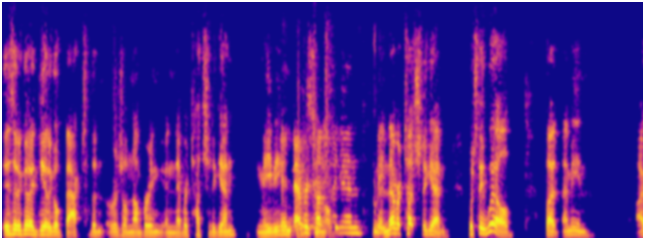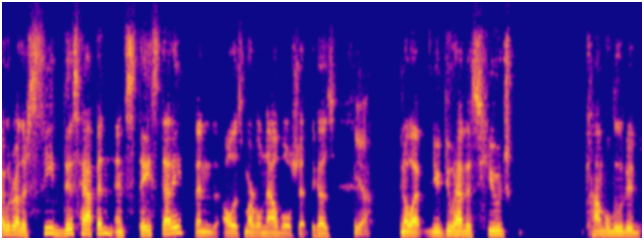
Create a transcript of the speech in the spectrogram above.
is it a good idea to go back to the original numbering and never touch it again? Maybe And never Because, you touch know, it again? and never touch it again, which they will. But I mean, I would rather see this happen and stay steady than all this Marvel Now bullshit because Yeah. you know what? You do have this huge, convoluted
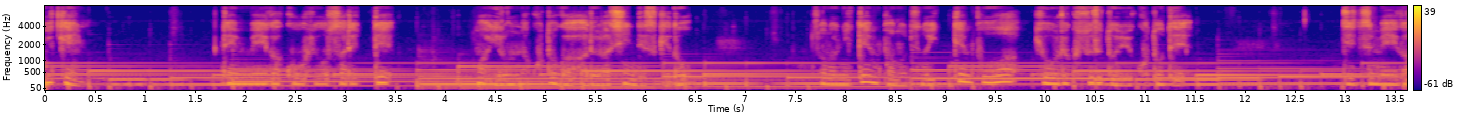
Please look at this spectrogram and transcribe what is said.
2件店名が公表されてまあいろんなことがあるらしいんですけどその2店舗のうちの1店舗は協力するということで実名が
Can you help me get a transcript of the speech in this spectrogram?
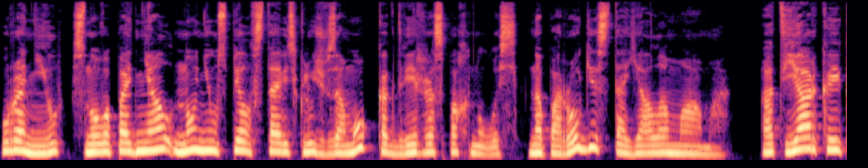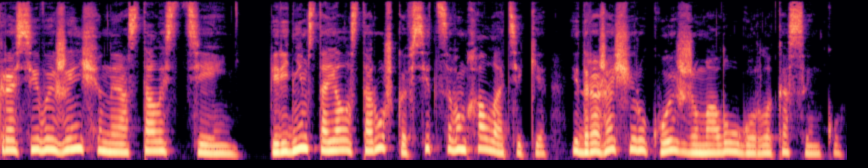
уронил, снова поднял, но не успел вставить ключ в замок, как дверь распахнулась. На пороге стояла мама. От яркой и красивой женщины осталась тень. Перед ним стояла старушка в ситцевом халатике и дрожащей рукой сжимала у горла косынку.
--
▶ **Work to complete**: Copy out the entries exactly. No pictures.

▶ **Solution to this task**:
Create a transcript of the speech in the spectrogram above.
is it a good idea to go back to the original numbering and never touch it again? Maybe And never Because, you touch know, it again? and never touch it again, which they will. But I mean, I would rather see this happen and stay steady than all this Marvel Now bullshit because Yeah. you know what? You do have this huge, convoluted
Please look at this spectrogram and transcribe what is said.
2件店名が公表されてまあいろんなことがあるらしいんですけどその2店舗のうちの1店舗は協力するということで実名が
Can you help me get a transcript of the speech in this spectrogram?
уронил, снова поднял, но не успел вставить ключ в замок, как дверь распахнулась. На пороге стояла мама. От яркой и красивой женщины осталась тень. Перед ним стояла старушка в ситцевом халатике и дрожащей рукой сжимала у горла косынку.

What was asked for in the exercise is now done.